The most recent homelessness survey for the Washington, D.C., metropolitan area showed numbers moving in the right direction, revealing a seven percent decrease in the overall number of homeless people.
A 2019 Point-in-Time survey conducted by the Metropolitan Washington Council of Governments showed there are a total of 9,794 homeless individuals. This is the lowest number since the region began collecting data in 2001, and the first time the number has dropped below 10,000. This sample area included the nation's capital, along with parts of Maryland, Virginia and West Virginia.
There are now 686 fewer people living on the streets or in shelters than in 2018, according to the council.
Seven of nine jurisdictions recorded decreases in the number of persons experiencing homelessness from 2018 to 2019, the survey showed.
The report also credited coordinated projects between the departments of Housing and Urban Development (HUD) and Veterans Affairs (VA) as having a positive impact on reducing the number of military veterans who have been homeless since 2015.
The availability of permanent housing resources and financial vouchers have also benefited veterans and contributed to the turnaround, according to the survey.
In the District of Columbia, specifically, there was a six percent decrease in the total number of homeless residents between 2018 and 2019; the count went from 6,904 to 6,521, the report showed.
Between 2015 and 2019, D.C. saw a drastic 11 percent drop in homelessness across the board. The city attributed the decrease to new policies centered on homeless families that granted them year-round access to shelters and increased social service options.
The streamlined method allowed shelters to better absorb the higher volume of refuge seekers during the colder winter months while maintaining efficiency.
The District of Columbia passed the End Youth Homeless Amendment Act in 2014, expanding access to youth-centric services, and it also mandated an annual census.

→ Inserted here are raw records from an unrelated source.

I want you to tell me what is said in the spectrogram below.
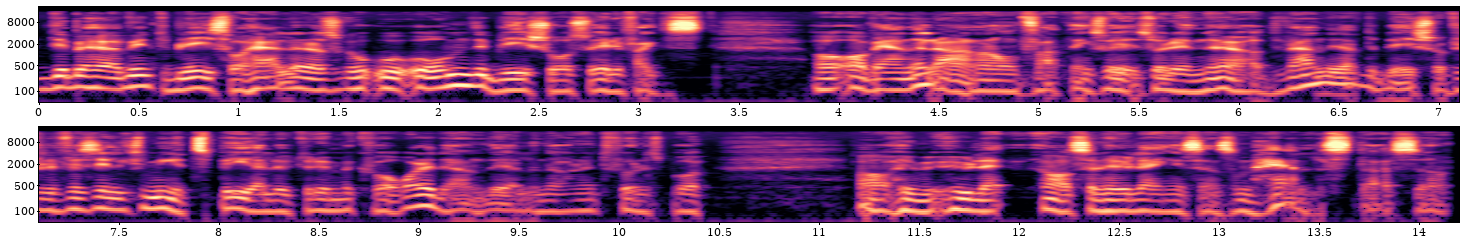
det behöver ju inte bli så heller alltså, och om det blir så så är det faktiskt av en eller annan omfattning så är, så är det nödvändigt att det blir så. För det finns liksom inget spelutrymme kvar i den delen. Det har inte funnits på ja, hur, hur, ja, sen hur länge sedan som helst alltså.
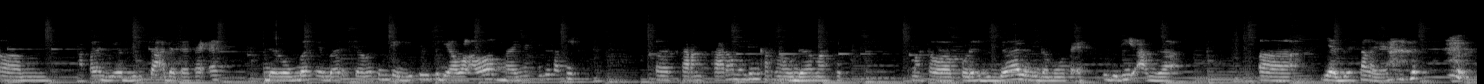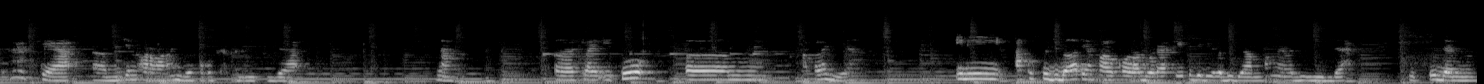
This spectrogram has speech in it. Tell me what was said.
um, apa dia berita ada TTS ada lomba baru segala macam kayak gitu. Itu di awal-awal banyak gitu tapi uh, sekarang-sekarang mungkin karena udah masuk masa kuliah juga dan udah mau TS itu jadi agak uh, ya biasa lah ya. Kayak uh, mungkin orang-orang juga fokus akademik juga. Nah uh, selain itu um, apa lagi ya? Ini aku setuju banget yang kalau kolaborasi itu jadi lebih gampang dan lebih mudah gitu dan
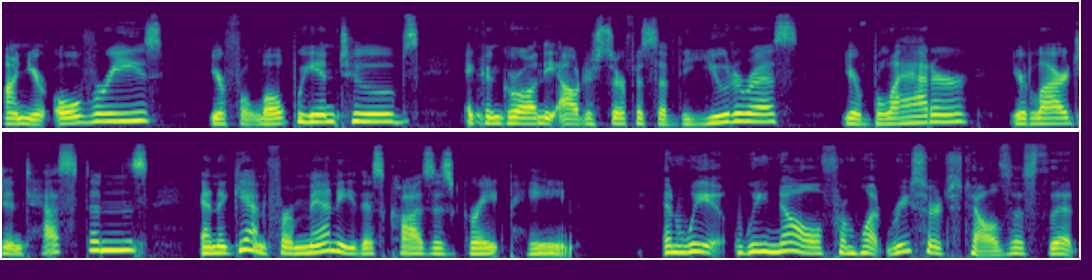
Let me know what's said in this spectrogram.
on your ovaries, your fallopian tubes. It can grow on the outer surface of the uterus, your bladder, your large intestines. And again, for many, this causes great pain. And we we know from what research tells us that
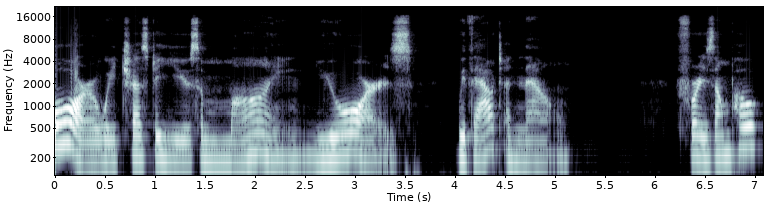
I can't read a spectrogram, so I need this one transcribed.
Or we just use mine, yours without a noun. For example,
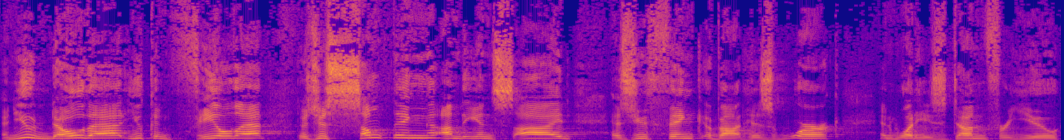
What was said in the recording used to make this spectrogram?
And you know that, you can feel that. There's just something on the inside as you think about His work and what He's done for you,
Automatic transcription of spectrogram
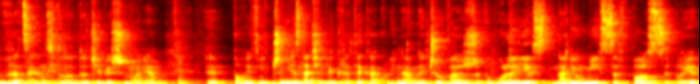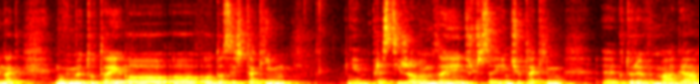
wracając do, do Ciebie, Szymonie, e, powiedz mi, czym jest dla Ciebie krytyka kulinarna i czy uważasz, że w ogóle jest na nią miejsce w Polsce? Bo jednak mówimy tutaj o, o, o dosyć takim nie wiem, prestiżowym zajęciu, czy zajęciu takim, e, które wymaga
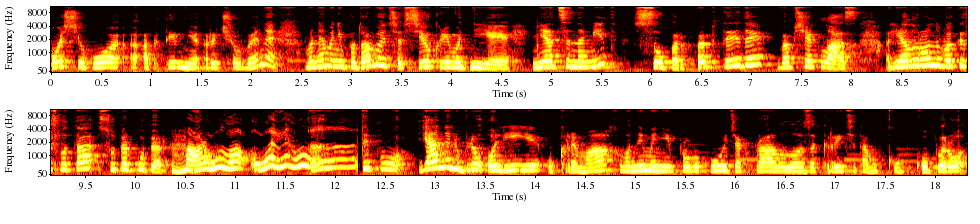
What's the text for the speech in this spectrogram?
Ось його е, активні речовини. Вони мені подобаються всі, окрім однієї. Кремики. Ніацинамід супер. Пептиди вообще клас. Гіалуронова кислота супер-пупер. Марула oil. Типу, я не люблю олії у кремах. Вони мені провокують, як правило, закриті там куперо...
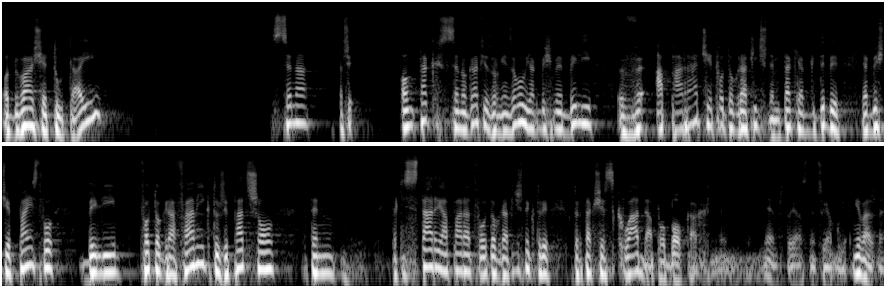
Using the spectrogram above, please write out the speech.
Odbywała się tutaj. Scena, znaczy on tak scenografię zorganizował, jakbyśmy byli w aparacie fotograficznym, tak jak gdyby, jakbyście państwo byli fotografami, którzy patrzą w ten taki stary aparat fotograficzny, który, który tak się składa po bokach. Nie, nie wiem, czy to jasne, co ja mówię. Nieważne.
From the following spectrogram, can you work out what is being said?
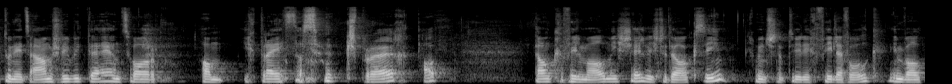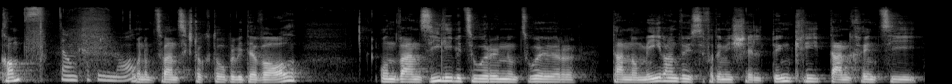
tue jetzt auch am Schräubchen drehen, und zwar am, ich drehe jetzt das Gespräch ab Danke vielmals, Michelle, bist du da gewesen. Ich wünsche natürlich viel Erfolg im Wahlkampf. Danke vielmals. Und am 20. Oktober bei der Wahl. Und wenn Sie, liebe Zuhörerinnen und Zuhörer, dann noch mehr wollen wissen von der Michelle Dünki, dann können Sie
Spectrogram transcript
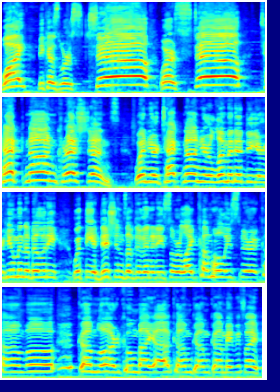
Why? Because we're still, we're still teknon Christians. When you're teknon, you're limited to your human ability with the additions of divinity. So we're like, come, Holy Spirit, come. Oh, come, Lord, kumbaya, come, come, come. Maybe if I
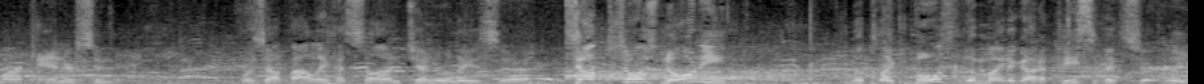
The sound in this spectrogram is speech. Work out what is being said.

The city also launched the Homelessness Prevention Program (HPP), which seeks to help families resolve a housing crisis before a shelter stay is even necessary.